To be precise we start by picking $r_2 \geq r_0(3)$ such that $4/r_2 \leq \varepsilon$. Looking to apply Theorem~\ref{theorem:CSLP_induction} repeatedly we define $r_i \geq r_1(i, r_{i-1})$ for $i=3,\,\ldots\,d$, also assuming $r_{i-1} \leq r_i$.
The graphing $\G$ has no vertices of degree $(d+1)$, so in particular vertices of degree $(d+1)$ are $r_d$-sparse. The finite components can be colored with $[d]$ using Lemma~\ref{lemma:finite_components_smart_coloring} (choosing $\rho =0$). So without loss of generality we can assume that all components are infinite. Then $\G$ satisfies the conditions of Theorem~\ref{theorem:CSLP_induction}, so we find a measurable matching $M_1 \subseteq E(\G)$, such that the set of vertices of degree $d$ in $\G_1=\G \setminus M_1$ is $r_{d-1}$-sparse. We color $M_1$ with color $d$, and turn our attention to $\G_1$. Notice that all degrees in $\G_1$ are either $d$ or $d-1$.
We claim that all finite components of $\G_1$ that contain a vertex of degree $d$ contain at least two. Assume towards contradiction that there was a finite component $G=(S,T, E')$, with a unique vertex $x$ of degree $d$. Without loss of generality we can assume $x \in S$. Double counting the edges we get $(d-1)|S|+1 = (d-1)|T|$, which is not possible if $d \geq 3$, as the right hand side is divisible by $(d-1)$, while the left hand side is not. This proves our claim.
This rules out small components with vertices of degree $d$. We use this to argue that in the finite components vertices of degree $d$ are not only sparse, but have small density as well. Components having degree $d$ vertices have size at least $r_{d-1}+1$, since they have at least two vertices at distance at least $r_{d-1}$. The $r_{d-1}/2$ balls around degree $d$ vertices are disjoint, and have size at least $r_{d-1}/2$ as the component has at least $r_{d-1}+1$ points. So the density of degree $d$ points in finite components of $\G_1$ is at most $2 / r_{d-1}$.

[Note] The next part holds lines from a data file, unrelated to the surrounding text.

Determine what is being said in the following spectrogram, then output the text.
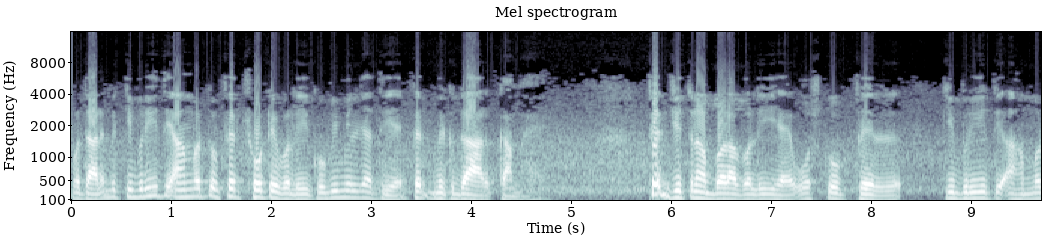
بتا رہے کبریت احمر تو پھر چھوٹے ولی کو بھی مل جاتی ہے، پھر مقدار کم ہے۔ پھر جتنا بڑا ولی ہے، اس کو پھر کبریت احمر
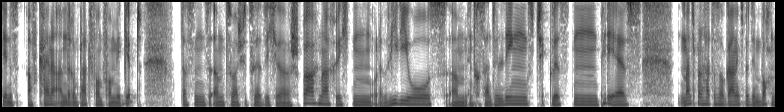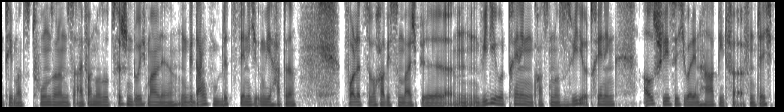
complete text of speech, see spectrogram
den es auf keiner anderen Plattform von mir gibt. Das sind ähm, zum Beispiel zusätzliche Sprachnachrichten oder Videos, ähm, interessante Links, Checklisten, PDFs. Manchmal hat das auch gar nichts mit dem Wochenthema zu tun, sondern es ist einfach nur so zwischendurch mal eine, ein Gedankenblitz, den ich irgendwie hatte. Vorletzte Woche habe ich zum Beispiel ein Videotraining, ein kostenloses Videotraining ausschließlich über den Heartbeat veröffentlicht.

We split $\G_1$ into the disjoint union $\G_1 = \F_1 \cup \G'_1$, where $\F_1$ is the part with finite components, and $\G'_1$ is the one with infinite components. To $\F_1$ we apply Lemma~\ref{lemma:finite_components_smart_coloring} with $\rho = 2 / r_{d-1} \leq 4 / r_2 \leq \varepsilon$. We use the colors $\{1,\,\ldots,\,d-1\}$ for most edges, and $(d+1)$ with density at most $\varepsilon$.
To $\G'_1$ we apply Theorem~\ref{theorem:CSLP_induction}, and find a measurable matching $M_2$ such that $\G_2 = \G'_1 \setminus M_2$ has maximum degree $(d-1)$, and degree $(d-1)$ vertices in $\G_2$ are $r_{d-2}$-sparse. We color $M_2$ with color $d-1$. Notice that all vertices in $\G_2$ are of degree either $d-2$ or $d-1$.
As long as $i